Exercise objective
Where the material below has a line containing "Can you convert", start repeating exactly, and keep going through the line containing "Recorded speech, spectrogram", with no other lines.

Working data

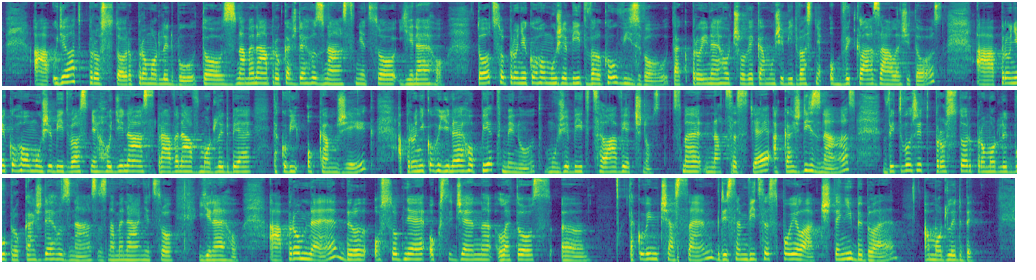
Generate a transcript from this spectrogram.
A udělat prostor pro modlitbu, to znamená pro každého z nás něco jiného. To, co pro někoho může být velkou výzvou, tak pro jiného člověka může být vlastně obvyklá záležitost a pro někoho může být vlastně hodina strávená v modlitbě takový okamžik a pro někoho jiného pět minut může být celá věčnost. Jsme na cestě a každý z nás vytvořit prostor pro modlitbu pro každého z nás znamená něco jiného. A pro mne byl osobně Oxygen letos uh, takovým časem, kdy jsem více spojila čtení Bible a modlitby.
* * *
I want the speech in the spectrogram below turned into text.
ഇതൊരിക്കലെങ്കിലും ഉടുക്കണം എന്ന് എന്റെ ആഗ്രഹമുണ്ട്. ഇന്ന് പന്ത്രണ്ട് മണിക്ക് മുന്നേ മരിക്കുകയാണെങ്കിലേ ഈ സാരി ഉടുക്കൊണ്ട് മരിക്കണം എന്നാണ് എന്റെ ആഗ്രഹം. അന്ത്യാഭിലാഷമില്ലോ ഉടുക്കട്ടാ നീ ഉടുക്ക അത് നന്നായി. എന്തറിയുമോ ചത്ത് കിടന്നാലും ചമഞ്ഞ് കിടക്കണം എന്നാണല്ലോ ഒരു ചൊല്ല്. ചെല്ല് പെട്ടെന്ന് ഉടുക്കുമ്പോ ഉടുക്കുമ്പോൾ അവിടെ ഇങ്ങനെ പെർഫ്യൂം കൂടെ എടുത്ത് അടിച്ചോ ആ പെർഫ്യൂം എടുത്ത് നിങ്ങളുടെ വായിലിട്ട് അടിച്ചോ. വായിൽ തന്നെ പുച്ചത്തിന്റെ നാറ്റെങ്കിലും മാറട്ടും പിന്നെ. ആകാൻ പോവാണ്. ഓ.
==
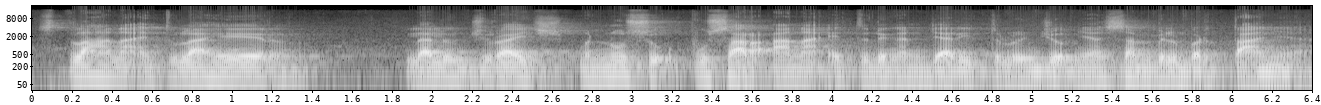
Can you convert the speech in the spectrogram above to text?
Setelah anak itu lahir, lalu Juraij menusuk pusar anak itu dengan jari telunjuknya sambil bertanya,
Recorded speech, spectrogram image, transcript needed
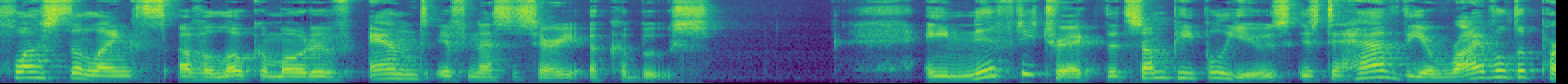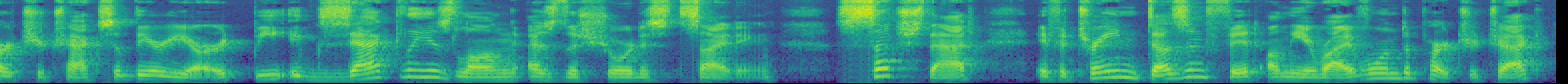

Your response
Can you convert the speech in the spectrogram above to text?
Setelah anak itu lahir, lalu Juraij menusuk pusar anak itu dengan jari telunjuknya sambil bertanya,
Recorded speech, spectrogram image, transcript needed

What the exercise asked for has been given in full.